▸ **Exercise description**
Would you set down the data that follows, word for word, without any pictures?

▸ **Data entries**
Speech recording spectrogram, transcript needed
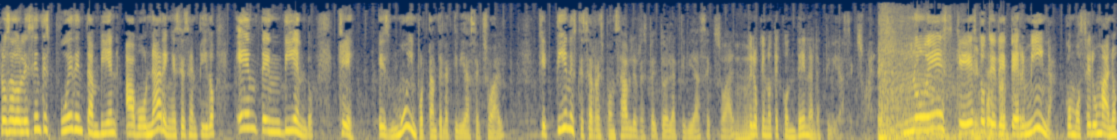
los adolescentes pueden también abonar en ese sentido, entendiendo que es muy importante la actividad sexual, que tienes que ser responsable respecto de la actividad sexual, pero que no te condena la actividad sexual. No es que esto te determina como ser humano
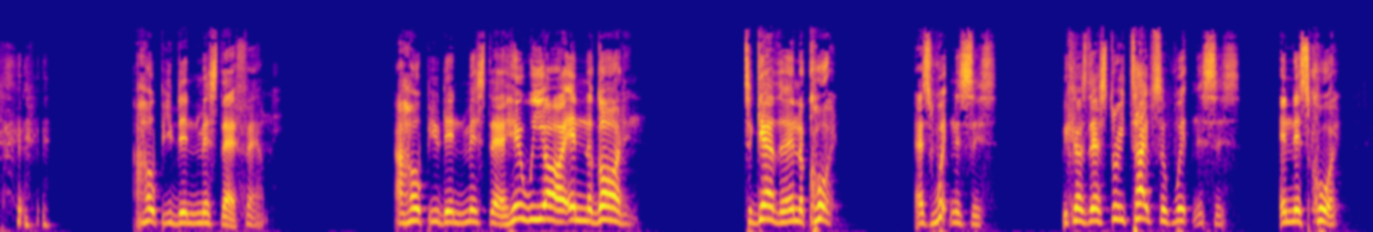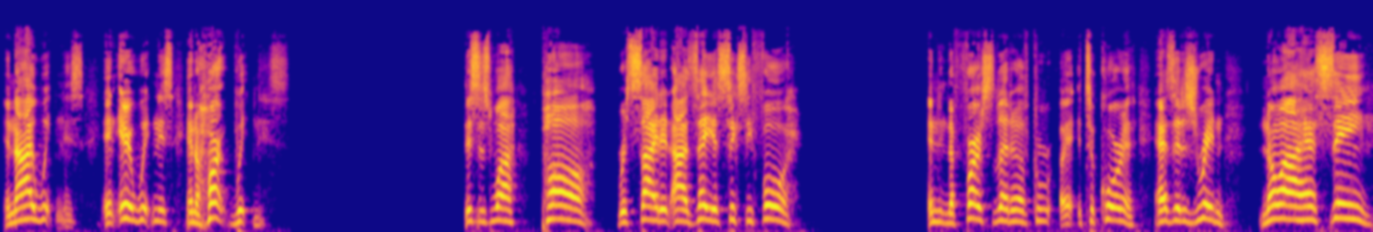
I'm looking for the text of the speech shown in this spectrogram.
I hope you didn't miss that, family. I hope you didn't miss that. Here we are in the garden, together in the court as witnesses, because there's three types of witnesses in this court an eyewitness, an ear witness, and a heart witness. This is why Paul recited Isaiah 64 in the first letter of, uh, to Corinth, as it is written, No eye has seen,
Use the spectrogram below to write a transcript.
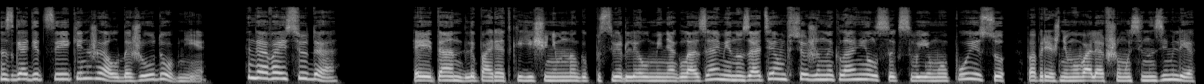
Сгодится и кинжал, даже удобнее. Давай сюда. Эйтан для порядка еще немного посверлил меня глазами, но затем все же наклонился к своему поясу, по-прежнему валявшемуся на земле,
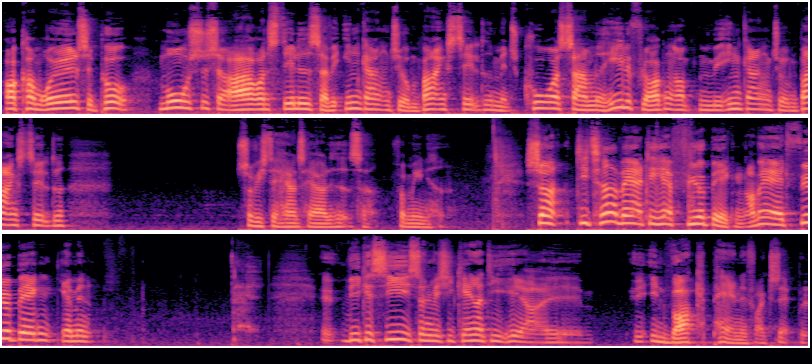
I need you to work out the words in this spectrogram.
og kom røgelse på. Moses og Aaron stillede sig ved indgangen til åbenbaringsteltet, mens Kora samlede hele flokken om dem ved indgangen til åbenbaringsteltet. Så viste Herrens herlighed sig for menigheden. Så de tager hver det her fyrbækken. Og hvad er et fyrbækken? Jamen, øh, vi kan sige, sådan hvis I kender de her, øh, Øh, en wokpande for eksempel,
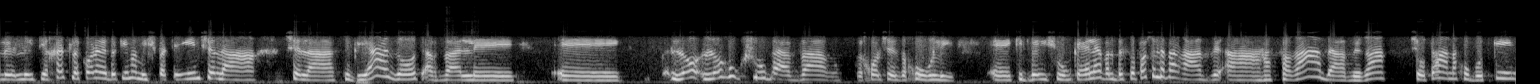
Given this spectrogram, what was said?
להתייחס לכל ההיבטים המשפטיים של, ה, של הסוגיה הזאת, אבל אה, אה, לא, לא הוגשו בעבר, ככל שזכור לי, אה, כתבי אישום כאלה, אבל בסופו של דבר ההפרה והעבירה שאותה אנחנו בודקים,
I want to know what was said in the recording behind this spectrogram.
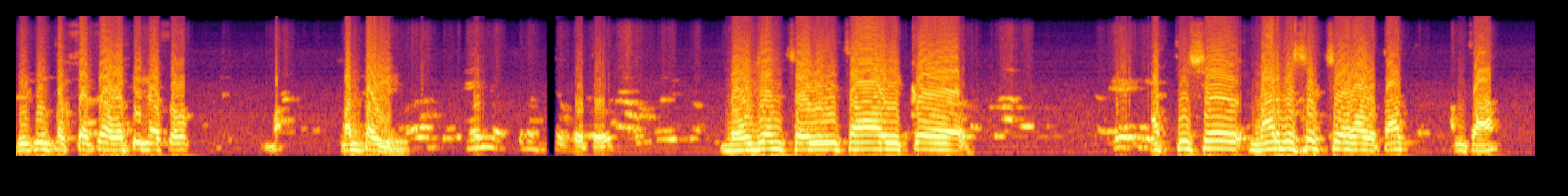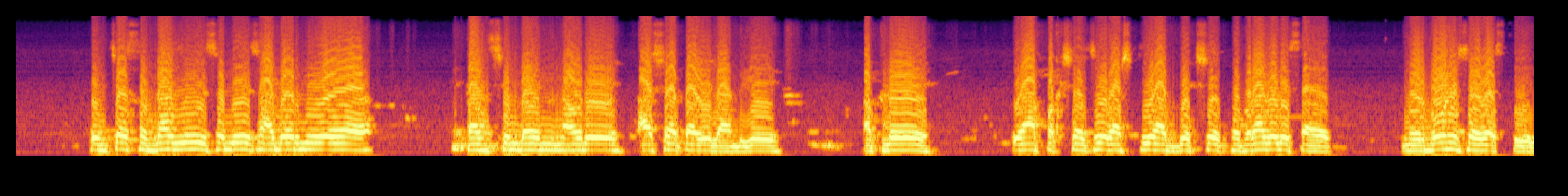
विपिन पक्षाच्या वतीने असं म्हणता येईल. होतो बहुजन चळवळीचा एक अतिशय मार्गदर्शक चेहरा होता आमचा. त्यांच्या श्रद्धांजली सभेस आदरणीय कांशीबाई नवरे आशाताई लांडगे आपले या पक्षाचे राष्ट्रीय अध्यक्ष खोबरागडे साहेब निर्भवणे साहेब असतील.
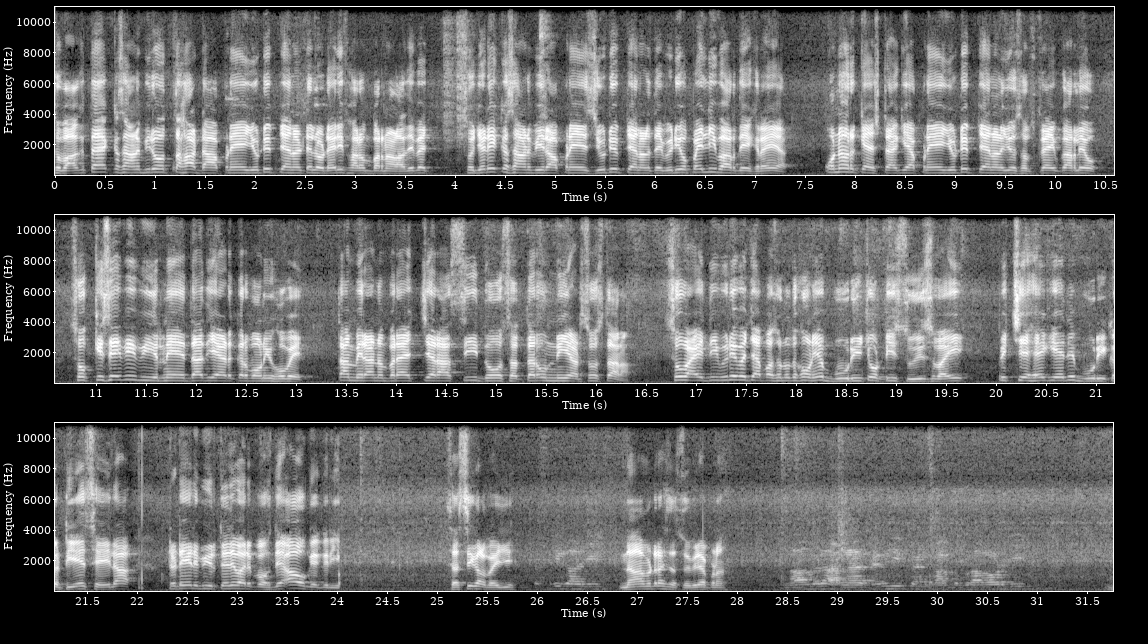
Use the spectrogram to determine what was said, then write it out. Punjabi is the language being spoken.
ਸਵਾਗਤ ਹੈ ਕਿਸਾਨ ਵੀਰੋ ਤੁਹਾਡਾ ਆਪਣੇ YouTube channel Dhillon dairy farm Barnala ਦੇ ਵਿੱਚ। ਸੋ ਜਿਹੜੇ ਕਿਸਾਨ ਵੀਰ ਆਪਣੇ ਇਸ YouTube ਚੈਨਲ ਤੇ ਵੀਡੀਓ ਪਹਿਲੀ ਵਾਰ ਦੇਖ ਰਹੇ ਆ ਉਹਨਾਂ ਨੂੰ ਰਿਕਵੈਸਟ ਹੈ ਕਿ ਆਪਣੇ YouTube ਚੈਨਲ ਜੋ ਸਬਸਕ੍ਰਾਈਬ ਕਰ ਲਿਓ। ਸੋ ਕਿਸੇ ਵੀ ਵੀਰ ਨੇ ਇਦਾਂ ਦੀ ਐਡ ਕਰਵਾਉਣੀ ਹੋਵੇ ਤਾਂ ਮੇਰਾ ਨੰਬਰ ਹੈ 8427191817 ਸੋ ਅੱਜ ਦੀ ਵੀਡੀਓ ਵਿੱਚ ਆਪਾਂ ਤੁਹਾਨੂੰ ਦਿਖਾਉਣੀ ਹੈ ਬੂਰੀ ਝੋਟੀ ਸੂਈ ਸਵਾਈ। ਪਿੱਛੇ ਹੈਗੀ ਇਹਦੀ ਬੂਰੀ ਕੱਟੀ ਹੈ ਸੇਲ ਆ। ਡਿਟੇਲ ਵੀਰ ਤੇ ਇਹਦੇ ਬਾਰੇ ਪੁੱਛਦੇ ਆ ਆਓਗੇ ਕਰੀਏ। ਸਤਿ ਸ਼੍ਰੀ ਅਕਾਲ ਬਾਈ ਜੀ। ਸਤਿ ਸ਼੍ਰੀ ਅਕਾਲ ਜੀ। ਨਾਮ ਐਡਰੈਸ ਦੱਸੋ ਵੀਰੇ ਆਪਣਾ। ਨਾਮ ਮੇਰਾ ਹਰਨੈਲ ਸਿੰਘ ਜੀ ਪਿੰਡ ਸੰਤਪੁਰਾ ਮੋੜ ਜੀ।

▸ **Response**
Speech recording spectrogram, transcript needed
los adolescentes pueden también abonar en ese sentido, entendiendo que es muy importante la actividad sexual, que tienes que ser responsable respecto de la actividad sexual, pero que no te condena la actividad sexual. No es que esto te determina como ser humano
I'm looking for the text of the speech shown in this spectrogram.
I hope you didn't miss that, family. I hope you didn't miss that. Here we are in the garden, together in the court as witnesses, because there's three types of witnesses in this court an eyewitness, an ear witness, and a heart witness. This is why Paul recited Isaiah 64 in the first letter of, uh, to Corinth, as it is written, No eye has seen,
Use the spectrogram below to write a transcript.
Сгодится и кинжал, даже удобнее. Давай сюда. Эйтан для порядка еще немного посверлил меня глазами, но затем все же наклонился к своему поясу, по-прежнему валявшемуся на земле,
I need you to work out the words in this spectrogram.
og kom røgelse på. Moses og Aaron stillede sig ved indgangen til åbenbaringsteltet, mens Kora samlede hele flokken om dem ved indgangen til åbenbaringsteltet. Så viste Herrens herlighed sig for menigheden. Så de tager hver det her fyrbækken. Og hvad er et fyrbækken? Jamen, øh, vi kan sige, sådan hvis I kender de her, øh, Øh, en wokpande for eksempel,
Given this spectrogram, what was said?
להתייחס לכל ההיבטים המשפטיים של, ה, של הסוגיה הזאת, אבל אה, אה, לא, לא הוגשו בעבר, ככל שזכור לי, אה, כתבי אישום כאלה, אבל בסופו של דבר ההפרה והעבירה שאותה אנחנו בודקים,
I want to know what was said in the recording behind this spectrogram.
विपिन पक्षाच्या वतीने असं म्हणता येईल. होतो बहुजन चळवळीचा एक अतिशय मार्गदर्शक चेहरा होता आमचा. त्यांच्या श्रद्धांजली सभेस आदरणीय कांशीबाई नवरे आशाताई लांडगे आपले या पक्षाचे राष्ट्रीय अध्यक्ष खोबरागडे साहेब निर्भवणे साहेब असतील.
Use the spectrogram to determine what was said, then write it out. Punjabi is the language being spoken.
ਸਵਾਗਤ ਹੈ ਕਿਸਾਨ ਵੀਰੋ ਤੁਹਾਡਾ ਆਪਣੇ YouTube channel Dhillon dairy farm Barnala ਦੇ ਵਿੱਚ। ਸੋ ਜਿਹੜੇ ਕਿਸਾਨ ਵੀਰ ਆਪਣੇ ਇਸ YouTube ਚੈਨਲ ਤੇ ਵੀਡੀਓ ਪਹਿਲੀ ਵਾਰ ਦੇਖ ਰਹੇ ਆ ਉਹਨਾਂ ਨੂੰ ਰਿਕਵੈਸਟ ਹੈ ਕਿ ਆਪਣੇ YouTube ਚੈਨਲ ਜੋ ਸਬਸਕ੍ਰਾਈਬ ਕਰ ਲਿਓ। ਸੋ ਕਿਸੇ ਵੀ ਵੀਰ ਨੇ ਇਦਾਂ ਦੀ ਐਡ ਕਰਵਾਉਣੀ ਹੋਵੇ ਤਾਂ ਮੇਰਾ ਨੰਬਰ ਹੈ 8427191817 ਸੋ ਅੱਜ ਦੀ ਵੀਡੀਓ ਵਿੱਚ ਆਪਾਂ ਤੁਹਾਨੂੰ ਦਿਖਾਉਣੀ ਹੈ ਬੂਰੀ ਝੋਟੀ ਸੂਈ ਸਵਾਈ। ਪਿੱਛੇ ਹੈਗੀ ਇਹਦੀ ਬੂਰੀ ਕੱਟੀ ਹੈ ਸੇਲ ਆ। ਡਿਟੇਲ ਵੀਰ ਤੇ ਇਹਦੇ ਬਾਰੇ ਪੁੱਛਦੇ ਆ ਆਓਗੇ ਕਰੀਏ। ਸਤਿ ਸ਼੍ਰੀ ਅਕਾਲ ਬਾਈ ਜੀ। ਸਤਿ ਸ਼੍ਰੀ ਅਕਾਲ ਜੀ। ਨਾਮ ਐਡਰੈਸ ਦੱਸੋ ਵੀਰੇ ਆਪਣਾ। ਨਾਮ ਮੇਰਾ ਹਰਨੈਲ ਸਿੰਘ ਜੀ ਪਿੰਡ ਸੰਤਪੁਰਾ ਮੋੜ ਜੀ।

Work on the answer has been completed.